The Return of the Irish Question
Over the last 20 years, the UK and Ireland have reaped the fruits of a mutually respectful and peaceful relationship. But, with Northern Ireland's power-sharing government having broken down, and Brexit raising questions about a potential hard border between the UK and Ireland, the historic Good Friday Agreement may be at risk.
LONDON – Almost exactly 20 years ago, after months of delicate and difficult negotiation, leaders of Northern Ireland’s two main political camps – Catholic nationalists and republicans on one side; Protestant unionists on the other – signed the Good Friday Agreement, ending more than 30 years of violence and bloodshed. Now, that agreement – and the mutually respectful and harmonious relationship that it enabled – is under threat.

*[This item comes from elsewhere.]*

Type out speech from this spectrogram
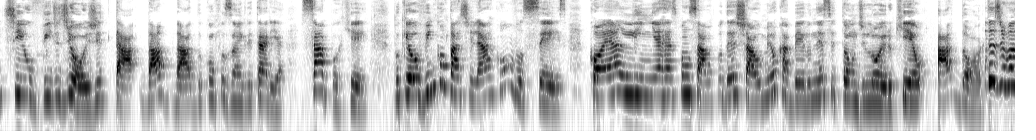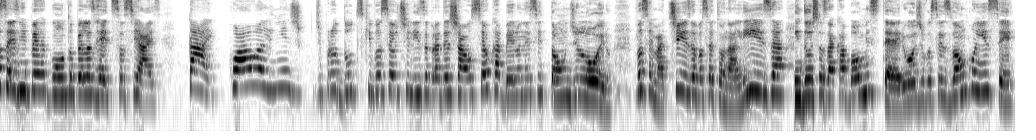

The Good Friday Agreement was brokered by the prime ministers of the United Kingdom and the Republic of Ireland – Tony Blair and Bertie Ahern, respectively – with the help of United States Senator George Mitchell. (A great deal of spadework had also been done by Blair’s predecessor, John Major.) It was based on the proposition that, as long as everyone agreed that changes to Northern Ireland’s constitutional status could come only as a result of free democratic choice, people could assert their loyalty to their preferred identity: British, Irish, or even both.
To support peace, the agreement created a power-sharing government in Northern Ireland, with representatives from both sides of the conflict. It also established the Independent Commission on Policing for Northern Ireland, which I chaired, to reform the police service. Our efforts helped to reduce attacks on the police by making them acceptable to all groups, and led to a substantial increase in the recruitment of Catholics, among other things.
Once the agreement was signed, the status of both Britain and Ireland as European Union members made the transition incomparably easier. Just like that, the border between them was little more than a line on the map: there were no barriers, customs posts, or other divisive symbols to show where one country ended and the other began. Trade and people could move freely between them.
In fact, their status as European partners – ever since Ireland became a member of the European Communities in 1973 – has long reinforced the ties binding the UK and Ireland. To be sure, their violent history – which has included conquest, colonization, rebellion, and famine – has left deep-seated animosity. Yet, as European partners, not to mention neighbors in an archipelago off the west coast of Europe, they are inextricably connected. More than five million people in England, Wales, and Scotland have at least one Irish grandparent. Go back a generation further, and the number rises higher.
Over the last two decades, the UK and Ireland have enjoyed the fruits of a mutually respectful and peaceful relationship. There is certainly much for us British to admire in Ireland today: its economic growth, its cultural renaissance in literature and music, its appeal to immigrants from around the world, who now comprise 17% of the country’s population. With extraordinary maturity, Ireland has left behind narrow clericalism, and become a modern and generous state.
Yet serious challenges are now emerging. In Northern Ireland, the power-sharing government has broken down, and the UK government is not in a strong position to help restore constructive collaboration. In order to secure a working majority in the House of Commons after last year’s disastrous snap election, British Prime Minister Theresa May’s Conservatives made a deal with Northern Ireland’s Democratic Unionist Party, which has its roots in the more extreme unionist traditions. As a result, the UK government seems unable to act as an even-handed mediator.
The ongoing Brexit negotiations are complicating matters further, as nobody seems to know how to deal with the consequences for Northern Ireland and the Irish Republic, which will be divided by the UK’s border with the EU. While many politicians say they want a frictionless border, May and some of her colleagues have discussed leaving both the single market and the customs union, thereby putting the UK outside the tariff-free zone in which trade is facilitated by shared regulations. Northern Ireland, they assert, will have to have the same trade rules as the rest of the UK.
This leaves two possibilities: either a frictionless trade regime that operates throughout the British Isles, or a hard border across Ireland. After all, other EU countries are not going to allow only England, Scotland, and Wales to leave the single market and customs union, while leaving Northern Ireland in. That would make it far too easy to avoid regulations, such as rules of origin, with a non-EU country exporting goods to Ireland for onward shipment to the UK, or vice versa. Similar problems arise with regard to the free movement of people within the EU – a rule to which the UK does not want to be subject.
None of these challenges should come as a surprise. The warnings were issued a long time ago; the British government simply ignored them. Potential solutions remain a mystery, but the authorities will have to confront the question sooner or later.
There is certainly no easy technological solution. Any system of checks will inevitably involve some sort of physical control. The customs officers tasked with implementing those checks will inevitably become symbols of division, and potentially even a provocation to violence by republican extremists, as happened in the past. All it would take would be one attack to impel the government to boost security, deepening divisions and spurring more violence.
The reintroduction of a hard border in Ireland would be devastating, as it could undermine the Good Friday Agreement. One hopes that Irish leaders can impress this upon politicians in the UK, opening the way for a solution that doesn’t threaten Ireland’s hard-won peace and prosperity.